When family pets are like butter knives
A divorcing couple in Canada asked a judge to treat their dogs like children; here is his reply
“Dogs are wonderful creatures,” read the first line of a ruling from a Canadian judge.
Over the next paragraph, the judge continued singing the praises of man’s best friend: Dogs are often highly intelligent, he wrote. Sensitive. Active. Constant and faithful companions.
“Many dogs are treated as members of the family with whom they live,” the judge noted.
But none of that matters when it comes to the court of law, concluded Justice Richard Danyliuk of the Court of Queen’s Bench for Saskatchewan. At least not in his court of law.
“After all is said and done, a dog is a dog,” Danyliuk wrote in an August ruling that was recently reported by CBC News. “At law it is property, a domesticated animal that is owned. At law it enjoys no familial rights.”
Danyliuk would spend 15 more pages outlining why — in this case of a divorcing couple arguing over what would become of their pets — the court could not treat the dogs in question as “children.”
The case landed in court after the wife argued that she should keep their three dogs — 13-year-old Quill, 9year-old Kenya and 2-yearold Willow — while allowing for visitation rights of 90 minutes at a time to her soon-to-be ex-husband.
Danyliuk noted that the woman’s request was “more akin to an interim custody disposition than it is to a property order” and that he could not comply, because for legal purposes, dogs must be treated as property. He was firm in his ruling. “I say without reservation that the prospect of treating pets as children would be treated holds absolutely no attraction for me,” Danyliuk wrote, while acknowledging that many dog owners do treat their dogs as family members. “My present task is not to act with emotion or to validate the personal perspective of pet owners within the legal context. Rather, it is to interpret and then apply the law. And for legal purposes, there can be no doubt: Dogs are property.”
Danyliuk elaborated further by citing other cases and arguing that dealing humanely with pets and considering them property were not mutually exclusive.

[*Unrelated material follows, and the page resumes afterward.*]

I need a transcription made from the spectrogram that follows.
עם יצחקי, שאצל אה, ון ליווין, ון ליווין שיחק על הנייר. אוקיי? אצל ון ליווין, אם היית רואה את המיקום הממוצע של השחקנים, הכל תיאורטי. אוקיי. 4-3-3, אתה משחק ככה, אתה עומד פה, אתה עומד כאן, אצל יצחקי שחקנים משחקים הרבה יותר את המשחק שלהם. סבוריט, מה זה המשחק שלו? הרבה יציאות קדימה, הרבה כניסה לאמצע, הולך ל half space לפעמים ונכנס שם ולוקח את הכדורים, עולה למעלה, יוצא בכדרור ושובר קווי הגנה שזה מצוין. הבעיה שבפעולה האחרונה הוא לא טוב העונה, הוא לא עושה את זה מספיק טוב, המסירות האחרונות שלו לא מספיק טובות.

In one section of the ruling, Danyliuk used what he called a “somewhat ridiculous example” of butter knives to make his point about “what I see as a somewhat ridiculous application.”
“I strongly suspect these parties had other personal property, including household goods,” he wrote. “Am I to make an order that one party have interim possession of (for example) the family butter knives but, due to a deep attachment to both butter and those knives, order that the other party have limited access to those knives for 1.5 hours per week to butter his or her toast?”
Danyliuk suggested that the case should have never landed in his courtroom in the first place.
“I am sure that to (the divorcing couple), this is the most important matter,” Danyliuk wrote. But, he added: “To consume scarce judicial resources with this matter is wasteful. In my view, such applications should be discouraged.”
David Grimm, author of “Citizen Canine: Our Evolving Relationship With Cats and Dogs,” said Danyliuk’s ruling is not unusual, because under U.S. and Canadian laws, animals are considered property.
“Which means that they basically legally have the same status as a couch or a toaster,” Grimm told The Washington Post. “That’s what it is, sort of, in theory.”
In practice, however, things can become muddled — particularly when it comes to household companion animals such as cats and dogs.
Anti-cruelty laws do not exist for toasters, evidence that the law recognizes that animals deserve special protection, according to Animal Legal Defense Fund attorney Stefanie Wilson.
At least one state — Alaska — has, by law, empowered courts in divorce proceedings to consider the animal’s well-being in making a custody determination, she added.
“Arguably, almost all courts have the discretion and authority, in a divorce case, to appoint a special guardian or master to consider and make recommendations for the best outcome for Fido,” Wilson said. “The law is starting to catch up to the reality of the special place that our pets hold in our lives and in society.”